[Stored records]
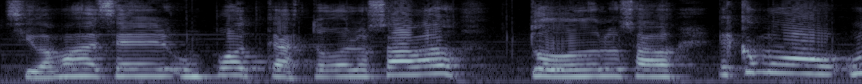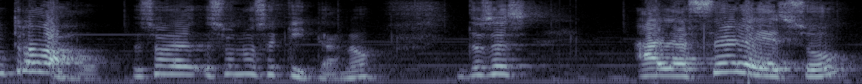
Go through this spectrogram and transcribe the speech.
Si vamos a hacer un podcast todos los sábados, todos los sábados. Es como un trabajo, eso, eso no se quita, ¿no? Entonces, al hacer eso,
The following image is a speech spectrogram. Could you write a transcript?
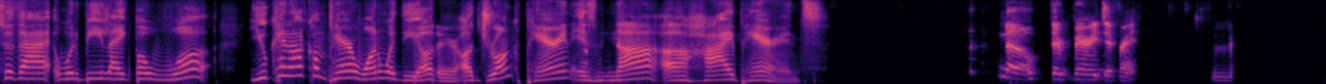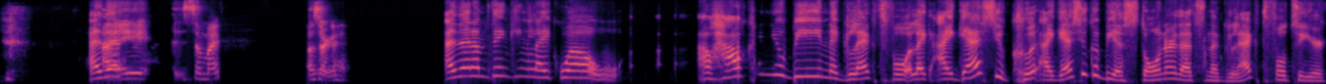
to that would be like but what you cannot compare one with the other a drunk parent is not a high parent No, they're very different. and then I so my oh sorry, go ahead. And then I'm thinking, like, well, how- uh, how can you be neglectful? Like, I guess you could, I guess you could be a stoner that's neglectful to your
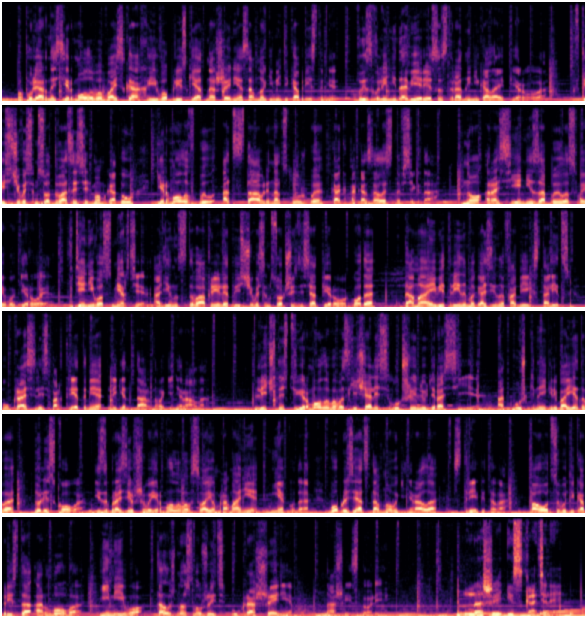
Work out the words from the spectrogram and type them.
Железноводске и Кисловодске. В Тифлисе, нынешний Тбилиси, при нем были построены монетный двор, медно-литейный и пороховой заводы, госпиталь, школы. Имя Ермолова было уважаемо на Кавказе даже среди его врагов. Много позже, в 1860 году, через Москву проезжал предводитель мятежных горцев имам Шамиль, сдавшийся русскому командованию. Первый его визит в Первопрестольный был к Ермолову. Популярность Ермолова в войсках и его близкие отношения со многими декабристами вызвали недоверие со стороны Николая I. В 1827 году Ермолов был отставлен от службы, как оказалось навсегда. Но Россия не забыла своего героя. В день его смерти, 11 апреля 1861 года, дома и витрины магазинов обеих столиц украсились портретами легендарного генерала. Личностью Ермолова восхищались лучшие люди России. От Пушкина и Грибоедова до Лескова, изобразившего Ермолова в своем романе «Некуда» в образе отставного генерала Стрепетова. По отзыву декабриста Орлова, имя его должно служить украшением нашей истории. Наши искатели.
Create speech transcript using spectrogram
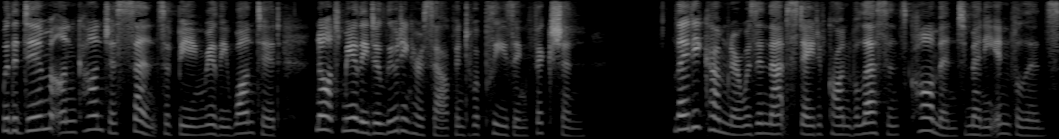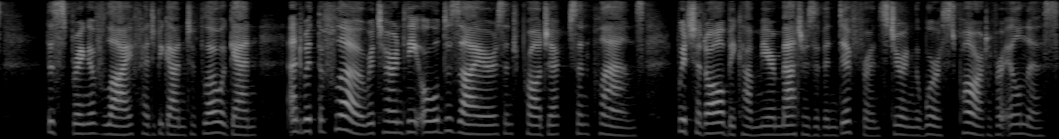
with a dim unconscious sense of being really wanted, not merely deluding herself into a pleasing fiction. Lady Cumnor was in that state of convalescence common to many invalids. The spring of life had begun to flow again, and with the flow returned the old desires and projects and plans, which had all become mere matters of indifference during the worst part of her illness.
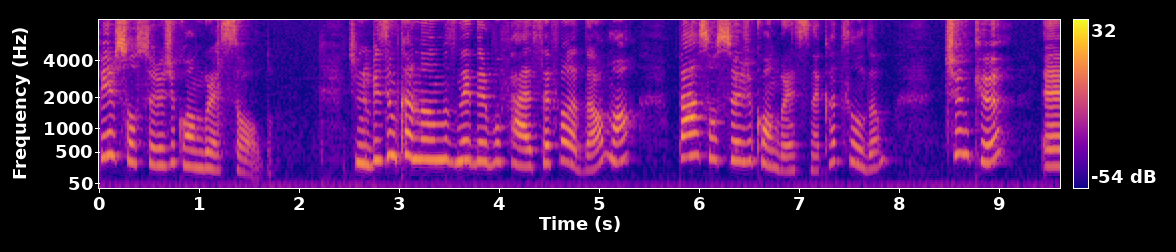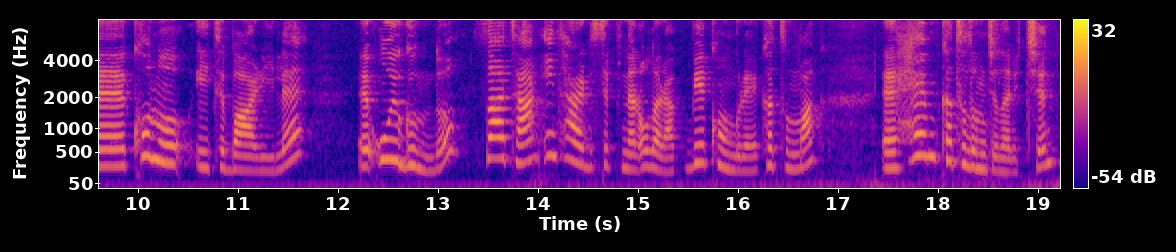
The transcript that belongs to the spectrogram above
bir sosyoloji kongresi oldu. Şimdi bizim kanalımız nedir bu felsefe adı ama ben sosyoloji kongresine katıldım. Çünkü e, konu itibariyle e, uygundu. Zaten interdisipliner olarak bir kongreye katılmak hem katılımcılar için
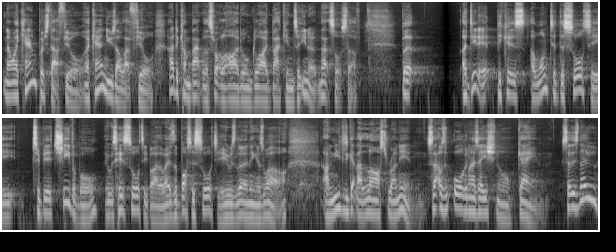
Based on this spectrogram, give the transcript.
Now I can push that fuel. I can use all that fuel. I had to come back with a throttle idle and glide back into, you know, that sort of stuff. But I did it because I wanted the sortie to be achievable. It was his sortie, by the way. It was the boss's sortie. He was learning as well. I needed to get that last run in. So that was an organizational game. So there's no.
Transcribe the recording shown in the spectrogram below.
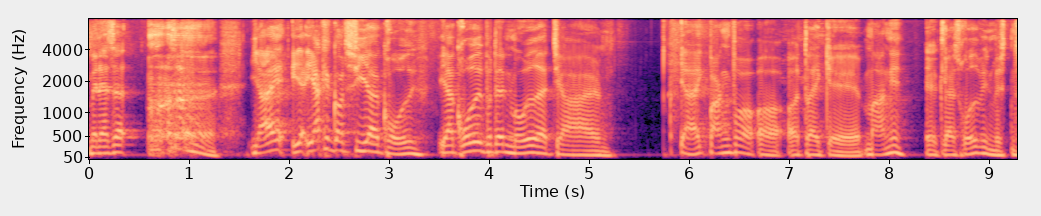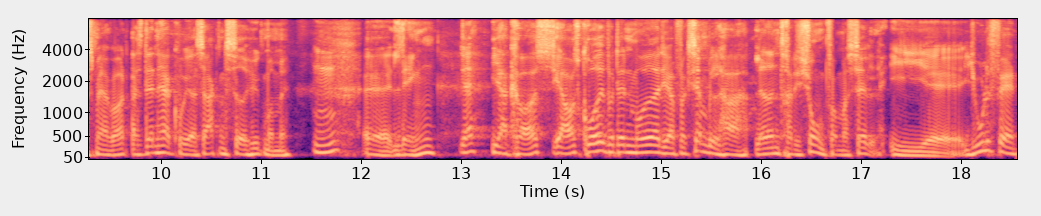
Men altså, jeg, jeg, jeg kan godt sige, at jeg er grådig. Jeg er grådig på den måde, at jeg, jeg er ikke bange for at, at drikke øh, mange øh, glas rødvin, hvis den smager godt. Altså, den her kunne jeg sagtens sidde og hygge mig med mm. øh, længe. Ja. Jeg, kan også, jeg er også grådig på den måde, at jeg for eksempel har lavet en tradition for mig selv i øh, juleferien.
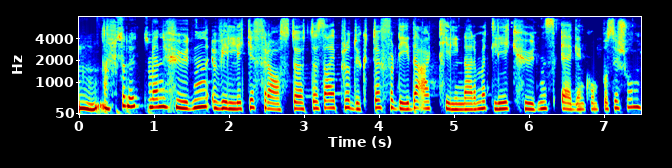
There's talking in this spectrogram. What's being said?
Mm, absolutt. Men huden vil ikke frastøte seg produktet fordi det er tilnærmet lik hudens egen komposisjon.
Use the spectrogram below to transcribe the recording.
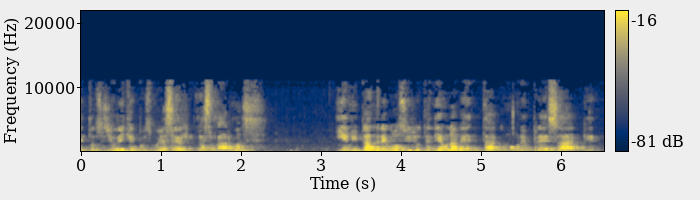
Entonces yo dije, pues voy a hacer las alarmas. Y en mi plan de negocio yo tenía una venta como una empresa que,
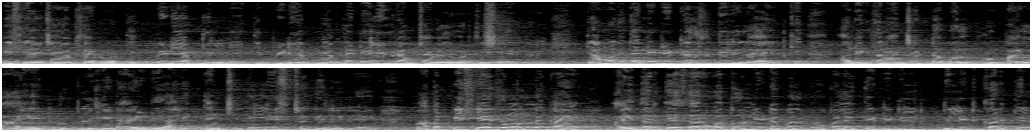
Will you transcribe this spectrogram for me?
पी सी आयच्या वेबसाईटवरती एक पी डी एफ दिलेली आहे. ती पी डी एफ मी आपल्या टेलिग्राम चॅनलवरती शेअर करेन. त्यामध्ये त्यांनी डिटेल्स दिलेले आहेत की अनेक जणांचे डबल प्रोफाईल आहेत डुप्लिकेट आय डी आहेत त्यांची ती लिस्ट दिलेली आहे. मग आता पी सी आयचं म्हणणं काय आहे? आयदर ते सर्व दोन्ही डबल प्रोफाईल आहेत ते डिलीट डिलीट करतील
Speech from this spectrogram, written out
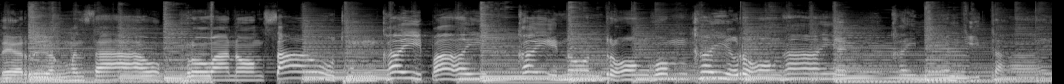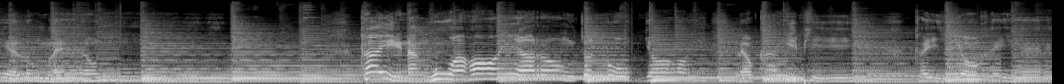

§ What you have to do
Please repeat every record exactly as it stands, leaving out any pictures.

§ Solved problem
Go through this spectrogram and transcribe the speech.
Si vamos a hacer un podcast todos los sábados, todos los sábados. Es como un trabajo, eso, eso no se quita, ¿no? Entonces, al hacer eso,
The following image is a speech spectrogram. Could you write a transcript?
to that would be like but what you cannot compare one with the other a drunk parent is not a high parent No, they're very different. and then I so my oh sorry, go ahead. And then I'm thinking, like, well, how- uh, how can you be neglectful? Like, I guess you could, I guess you could be a stoner that's neglectful to your
Work out the words from the spectrogram and type them.
Железноводске и Кисловодске. В Тифлисе, нынешний Тбилиси, при нем были построены монетный двор, медно-литейный и пороховой заводы, госпиталь, школы. Имя Ермолова было уважаемо на Кавказе даже среди его врагов. Много позже, в 1860 году, через Москву проезжал предводитель мятежных горцев имам Шамиль, сдавшийся русскому командованию. Первый его визит в Первопрестольный был к Ермолову. Популярность Ермолова в войсках и его близкие отношения со многими декабристами вызвали недоверие со стороны Николая I. В 1827 году Ермолов был отставлен от службы, как оказалось навсегда. Но Россия не забыла своего героя. В день его смерти, 11 апреля 1861 года, дома и витрины магазинов обеих столиц украсились портретами легендарного генерала. Личностью Ермолова восхищались лучшие люди России. От Пушкина и Грибоедова до Лескова, изобразившего Ермолова в своем романе «Некуда» в образе отставного генерала Стрепетова. По отзыву декабриста Орлова, имя его должно служить украшением нашей истории. Наши искатели.
Create speech transcript using spectrogram
with a dim unconscious sense of being really wanted, not merely deluding herself into a pleasing fiction. Lady Cumnor was in that state of convalescence common to many invalids. The spring of life had begun to flow again, and with the flow returned the old desires and projects and plans, which had all become mere matters of indifference during the worst part of her illness.
The transcript that belongs to the spectrogram above
bir sosyoloji kongresi oldu. Şimdi bizim kanalımız nedir bu felsefe adı ama ben sosyoloji kongresine katıldım. Çünkü e, konu itibariyle e, uygundu. Zaten interdisipliner olarak bir kongreye katılmak hem katılımcılar için
Based on this spectrogram, give the transcript.
Now I can push that fuel. I can use all that fuel. I had to come back with a throttle idle and glide back into, you know, that sort of stuff. But I did it because I wanted the sortie to be achievable. It was his sortie, by the way. It was the boss's sortie. He was learning as well. I needed to get that last run in. So that was an organizational game. So there's no.
Transcribe the recording shown in the spectrogram below.
Men altså, jeg, jeg, jeg kan godt sige, at jeg er grådig. Jeg er grådig på den måde, at jeg, jeg er ikke bange for at, at drikke øh, mange øh, glas rødvin, hvis den smager godt. Altså, den her kunne jeg sagtens sidde og hygge mig med mm. øh, længe. Ja. Jeg, kan også, jeg er også grådig på den måde, at jeg for eksempel har lavet en tradition for mig selv i øh, juleferien.
There's talking in this spectrogram. What's being said?
Mm, absolutt. Men huden vil ikke frastøte seg produktet fordi det er tilnærmet lik hudens egen komposisjon.
Use the spectrogram below to transcribe the recording.
Entonces yo dije, pues voy a hacer las alarmas. Y en mi plan de negocio yo tenía una venta como una empresa que,
Will you transcribe this spectrogram for me?
पी सी आयच्या वेबसाईटवरती एक पी डी एफ दिलेली आहे. ती पी डी एफ मी आपल्या टेलिग्राम चॅनलवरती शेअर करेन. त्यामध्ये त्यांनी डिटेल्स दिलेले आहेत की अनेक जणांचे डबल प्रोफाईल आहेत डुप्लिकेट आय डी आहेत त्यांची ती लिस्ट दिलेली आहे. मग आता पी सी आयचं म्हणणं काय आहे? आयदर ते सर्व दोन्ही डबल प्रोफाईल आहेत ते डिलीट डिलीट करतील
Speech from this spectrogram, written out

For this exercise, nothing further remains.